Unprecedented mass loss expected for the Greenland Ice Sheet
(With some minor editing by PinP.)
|The edge of the Greenland Ice Sheet. Credit: Jason Briner
Mass loss from the Greenland Ice Sheet is predicted to be higher in this century than any time in the past 12,000 years. The simulations, published in Nature, are based on high-carbon-emission scenarios and consider the southwestern region of Greenland. The findings add to a body of evidence that suggests that reducing carbon emissions is needed to decrease the contribution of the Greenland Ice Sheet to sea-level rise.
As the Arctic warms, the Greenland Ice Sheet has been losing mass and contributing to sea-level rise. That loss rate has increased dramatically since the 1990s. But are those rates and ones projected for the future unexpected? Or, are they just related to "natural variability?" To answer that question, Jason Briner and colleagues produced high-resolution simulations based on geological observations covering southwestern Greenland for the past 12,000 years that extend continuously into the future up to 2100.
|The Greenland Ice Sheet. Credit: Jason Briner
The simulations suggest that mass loss from the Greenland Ice Sheet in the twenty-first century will exceed the maximum mass-loss rates from the past 12,000 years. They find the largest losses in the past (between 10,000 and 7,000 years ago) were at rates of around 6,000 billion tonnes per century. That's similar to the estimated rates of the first two decades of this century.

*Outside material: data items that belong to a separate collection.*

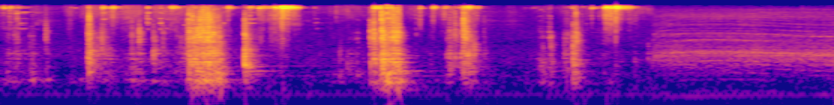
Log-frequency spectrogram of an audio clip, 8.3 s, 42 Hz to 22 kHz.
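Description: Steel rigging hardware clinking and rattling in a string of sharp metallic clatters as it is hooked onto an old truck's frame. About six and a half seconds in, it gives way to the steady whine of a Harbor Freight Badlands Apex 12,000 lb electric winch pulling under load, its pitch slowly sinking.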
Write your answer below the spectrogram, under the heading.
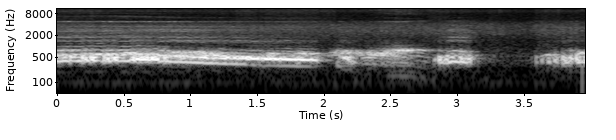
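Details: Deep drawn-out coo from a kept puter pelung dove slides slightly downward for two seconds, then breaks into shorter rounded coos after a short silence.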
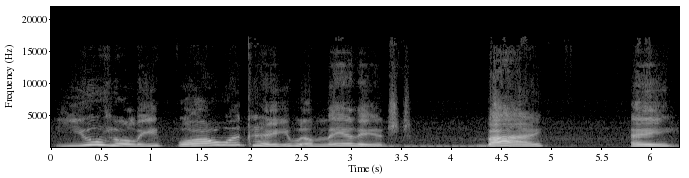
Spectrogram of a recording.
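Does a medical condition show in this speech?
Yes: cerebral palsy; speech affected.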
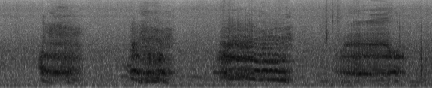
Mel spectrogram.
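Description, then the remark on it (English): Seals and sea lions housed in chain-link pens with small concrete pools at the Marine Mammal Center on a sunny day bark and bellow in four loud, harsh calls, each under a second and spaced about a second apart, with a low background hum between calls. “The animal pen area is bustling. Seals and sea lions are housed here, one, two, or three at a time, in individual chain link enclosures, each one containing its own small concrete pool.”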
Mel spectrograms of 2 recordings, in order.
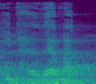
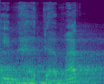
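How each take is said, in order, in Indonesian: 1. Konsonan tengahnya adalah bunyi dh/z. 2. Konsonan tengahnya adalah bunyi d biasa. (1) "bisa dibaca inhazamat" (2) "dengan dal"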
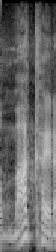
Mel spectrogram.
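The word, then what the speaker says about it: μάχαιρα: 그죠 블루베리 스무디 그렇습니다 그런데 제가 원어를 찾아보니까 마카에라의 제일 먼저 강세가 지킵니다 그래서 마카이라 합니다 마카에랑 사진 하나 띄워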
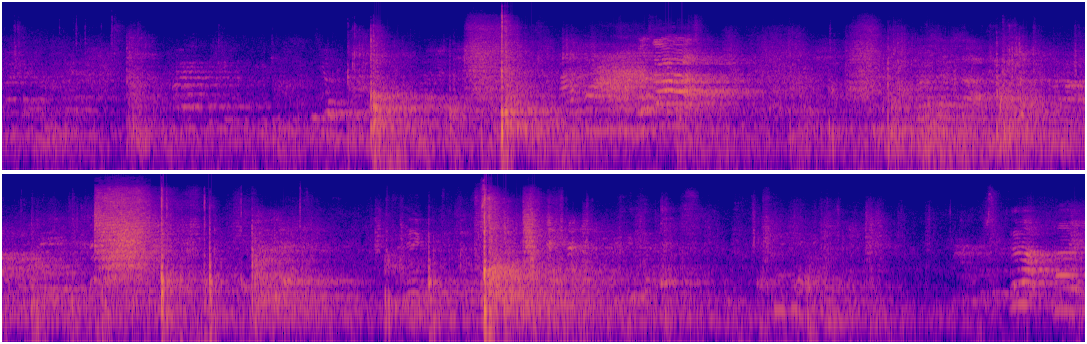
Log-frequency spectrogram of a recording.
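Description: Soft tennis rally: a rubber soft tennis ball struck by rackets in sharp, separate hits several seconds apart, with players' calls and shouts between the shots, in a large indoor hall.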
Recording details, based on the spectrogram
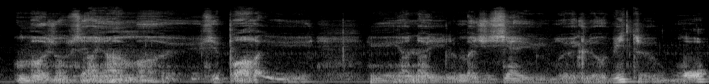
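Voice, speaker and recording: A man whispers in a put-on character voice. His pace is fairly slow. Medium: read story. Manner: gruff, hesitant, blunt.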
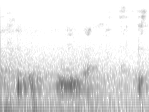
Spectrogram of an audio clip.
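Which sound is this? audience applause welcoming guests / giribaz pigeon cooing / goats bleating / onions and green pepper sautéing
giribaz pigeon cooing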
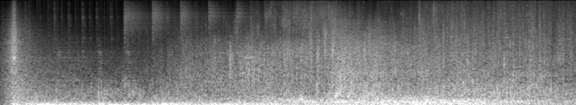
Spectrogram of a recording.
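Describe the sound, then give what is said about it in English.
Deep, continuous rumbling of the ground shaking as stone walls crack, loud and sustained throughout, with a sharp burst at the start and a slight fade at the end. “Suddenly, the ground beneath them began to shake. The tops of the stone walls cracked.”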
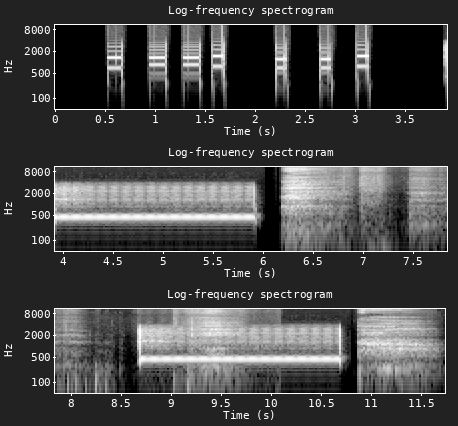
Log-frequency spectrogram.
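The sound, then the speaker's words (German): Telephone keypad tones, seven short beeps in two quick groups, dial out a call, then two long steady ringing tones of about two seconds each follow, with rustling and breathy noise between and after them. “Dann griff er zum Telefon und rief Laser an.”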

However, future losses are expected to exceed those maximum rates. Projected mass losses for the rest of this century are in the range of 8,800 to 35,900 billion tonnes. Those are based on the lowest and highest greenhouse gas emissions scenarios, respectively - that is, the amount of ice losses this century could reverse 4,000 years of cumulative ice growth and exceed previous mass-loss rates by about fourfold. The authors conclude that unprecedented rates of mass loss will occur unless a low-carbon-emission scenario is followed.